We found no significant differences between the included and excluded cases. However, the excluded patients did not complete the questionnaires with information on parameters such as lifestyle factors and socioeconomic score (SES). Therefore, selection bias cannot completely be excluded. Parity differed between the included case and control mothers. If parity is considered a proxy for nutrition, we should have adjusted for this difference. However, age and education seemed to be highly correlated with parity. Therefore, adjustment would have resulted in overcorrection. Nevertheless, the risk of CDH with an intake under the RDA remained significant after adjustment for parity with a smaller 95% CI. The difference in age and parity between cases and controls can be explained by the fact that older women are more likely to have given birth previously. In case mothers, we found a lower educational level or SES. A low SES may be related to an increased risk of non-chromosomal congenital anomalies (Vrijheid et al., 2000), but this is not supported by other studies (Yang et al., 2006; Felix et al., 2008). Furthermore, a low SES is related to a poorer nutrition and, in the etiologic pathway, it precedes nutritional intake in the association with congenital anomalies (Shahar et al., 2005; Darmon and Drewnowski, 2008). Still, after adjustment for these factors, the risk estimate remained significantly increased.

A strong point of this study is the adjustment of the Goldberg equation (underreporting of energy intake) for BMR and PAL, which was based on several reports that described an increased BMR and a decreased PAL during pregnancy (King, 2002; Butte et al., 2004; Lof et al., 2005; Melzer et al., 2009). Our observation that nutritional underreporting increased with higher BMI, corresponds with other studies (Garriguet, 2008; Scagliusi et al., 2008; Bothwell et al., 2009), and improved the reliability of our data.

In conclusion, our study – in line with animal models – suggests that in normal weight mothers, a maternal dietary intake of vitamin A below the RDA may contribute to the risk for CDH. The number of study participants was relatively small and therefore larger sample sizes of preferably cohort studies are recommended to replicate our results.

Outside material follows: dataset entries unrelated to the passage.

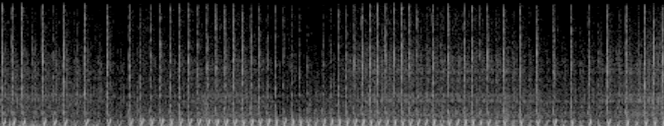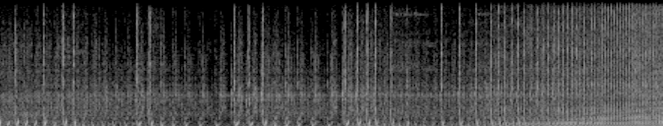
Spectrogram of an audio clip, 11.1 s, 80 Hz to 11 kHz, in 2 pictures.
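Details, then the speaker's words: Tecumseh OHH50 single on a vintage Manco American Express go-kart, fresh rebuild, rigged fuel pump, cold icy weather: thumps fairly evenly then stumbles and falters on throttle; it bogs off the line and the owner suspects it needs a bigger main jet. "I think as it sits right now, it might need more main jet, which is all, you know, it's all in the tuning really because it kind of it runs good, but it's kind of got a bog off the whenever you off the line, whenever you give it the gas."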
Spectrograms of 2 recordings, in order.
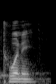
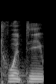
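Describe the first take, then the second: First: The t after the n is dropped entirely. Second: The t after the n is clearly pronounced. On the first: The speaker calls it right. "we say 20. T-W-I-N-N-E-Y" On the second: The speaker calls it wrong. "Not 20"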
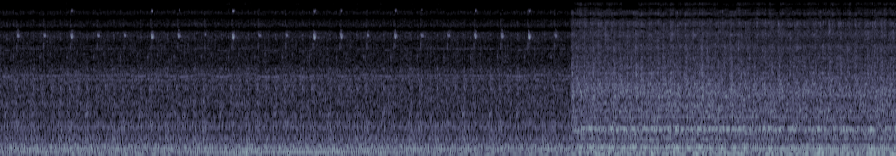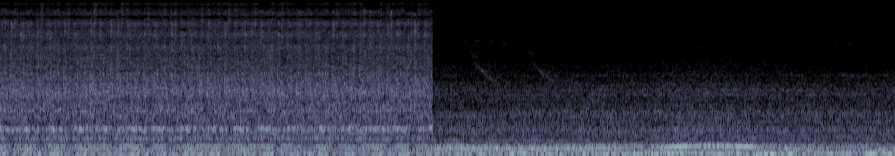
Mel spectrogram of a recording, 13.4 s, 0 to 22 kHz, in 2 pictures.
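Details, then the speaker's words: GM 5.3 L83/6.2 L86 V8 after a DOD/AFM delete with a new mild stage one cam and lifters, on first start: steady idle on its own with a faint uneven lope and no lifter chirp; slightly choppy, owner thinks it needs a tune. "out okay guys she does idle by herself it's a little bit choppy I don't think it's because of the cam cuz it's a very mild stage one cam"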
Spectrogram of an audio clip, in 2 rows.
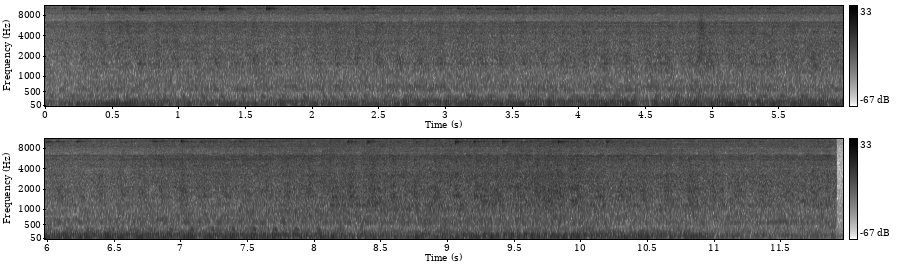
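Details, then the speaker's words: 1969 Chevrolet C10 with a 396 big block that had sat for roughly 20 to 28 years, with timing set and ignition wired. Steady, deep V8 burble holding an even idle throughout, no knocks or misses. Runs well; high mileage, with a big leak noted. "honestly yeah run pretty good I just know it has a lot of miles it"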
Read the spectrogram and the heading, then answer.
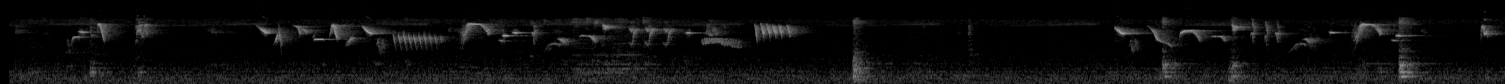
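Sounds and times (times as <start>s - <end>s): songbird singing: 0.1s - 15.0s
bird fast trills: 3.2s - 7.9s.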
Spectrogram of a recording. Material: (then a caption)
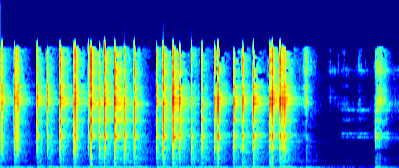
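Glass. A small, hollow, empty Pottery Barn pink glass drinking tumbler is held close and tapped and clinked with long manicured nails. About twenty quick, bright, dry clicks with almost no ring come in an uneven run, then fade into quiet. After a short pause, one last soft tap follows.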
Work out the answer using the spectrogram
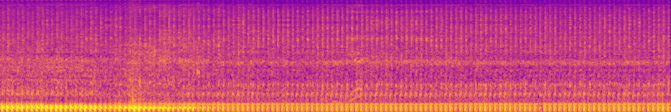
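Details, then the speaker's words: ATC three-wheeler single-cylinder, choke on at start: steady light ticking at idle in time with the engine, present for about four years; loose cam chain tension, stopped after tightening the tensioner. "But it's just that darn ticking noise. I don't know what it is, and I'm afraid of it."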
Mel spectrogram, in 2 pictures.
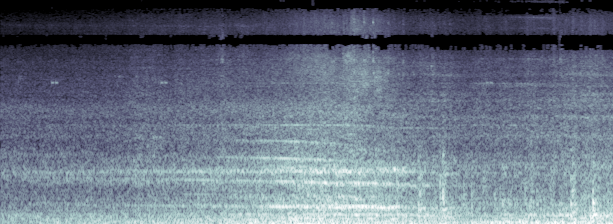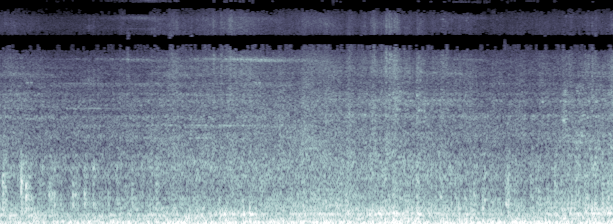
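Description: Locomotive-hauled Intercity passenger train running along the platform track. It grows louder over the first few seconds with a brief whine from the locomotive, then the coaches rumble by with a steady run of wheel clicks over the rail joints.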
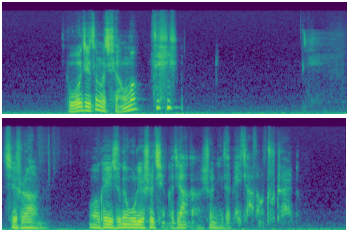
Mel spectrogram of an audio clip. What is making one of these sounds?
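A man speaks calmly and warmly, close by.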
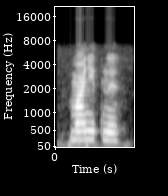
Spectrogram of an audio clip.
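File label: "манитны", Komi, female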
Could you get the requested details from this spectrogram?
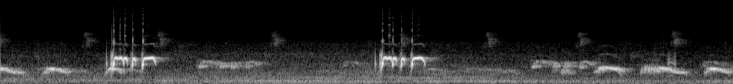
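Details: Zebra dove, wild, recorded outdoors in Indonesia as a lure sound: soft lower coos, two loud stuttering bubbly coo phrases about three seconds apart, then a series of rounded softer coos.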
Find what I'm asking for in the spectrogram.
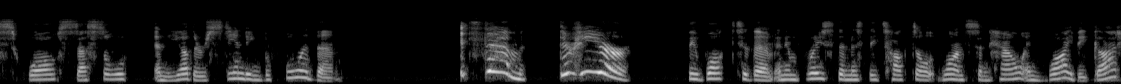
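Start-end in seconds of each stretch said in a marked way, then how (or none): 4.6-6.3 much higher and louder, thrilled shout; excited cry. A narrator's reading. Friends spotting the heroes arrive, thrilled shout. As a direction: squeal with joy at seeing friends.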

Based on the known teratogenicity of vitamin A and the preliminary nature of our findings, the current recommendation for pregnant women not to take supplements containing vitamin A still stands.


The authors acknowledge the contributions of Mrs. J. van Rhee and W. Keller for the inclusion of the participants, and Mr. K. Hagoort for editing the English language of the article.